━━ Record extracts

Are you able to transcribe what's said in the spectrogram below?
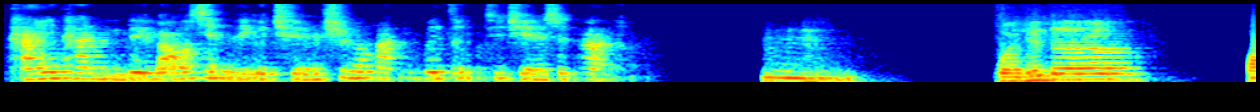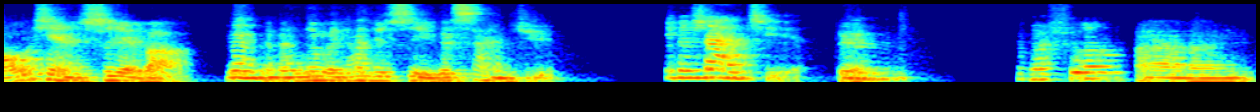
谈一谈你对保险的一个诠释的话，你会怎么去诠释它呢？嗯，我觉得保险事业吧，可能认为它就是一个善举。一个善举，对嗯，怎么说？嗯，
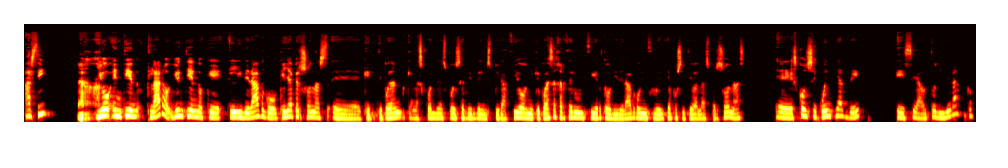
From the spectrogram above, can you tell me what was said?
¿Así? ¿Ah, yo entiendo, claro, yo entiendo que el liderazgo, que haya personas eh, que te puedan, que a las cuales les puede servir de inspiración y que puedas ejercer un cierto liderazgo e influencia positiva en las personas, eh, es consecuencia de ese autoliderazgo.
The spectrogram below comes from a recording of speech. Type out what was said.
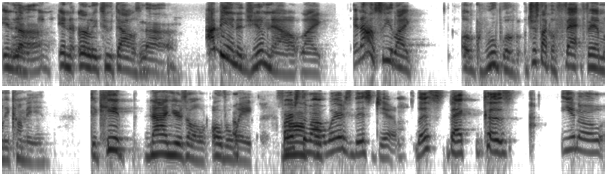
in the Nah. in the early 2000s. Nah. I be in the gym now, like, and I'll see like a group of just like a fat family come in. The kid nine years old, overweight. First Mom, of all, where's this gym? Let's back because you know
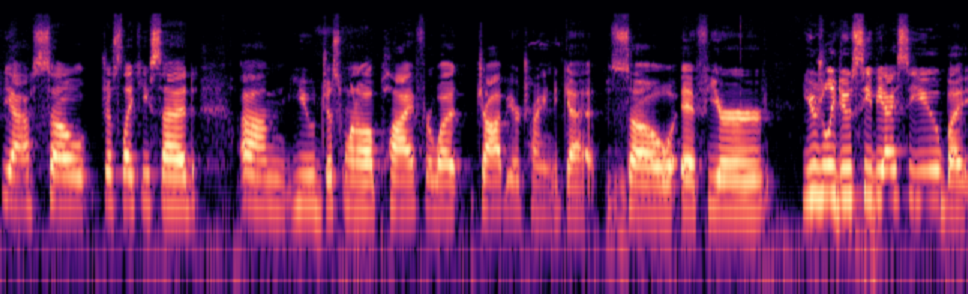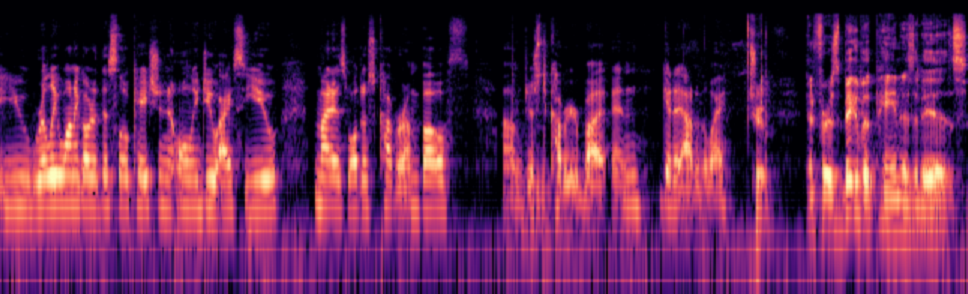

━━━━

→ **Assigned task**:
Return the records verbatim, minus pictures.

→ **Completed exercise**:
Are you able to transcribe what's said in the spectrogram below?
谈一谈你对保险的一个诠释的话，你会怎么去诠释它呢？嗯，我觉得保险事业吧，可能认为它就是一个善举。一个善举，对嗯，怎么说？嗯，
From the spectrogram above, can you tell me what was said?
¿Así? ¿Ah, yo entiendo, claro, yo entiendo que el liderazgo, que haya personas eh, que te puedan, que a las cuales les puede servir de inspiración y que puedas ejercer un cierto liderazgo e influencia positiva en las personas, eh, es consecuencia de ese autoliderazgo.
The spectrogram below comes from a recording of speech. Type out what was said.
in the Nah. in the early 2000s. Nah. I be in the gym now, like, and I'll see like a group of just like a fat family come in. The kid nine years old, overweight. First Mom, of all, where's this gym? Let's back because you know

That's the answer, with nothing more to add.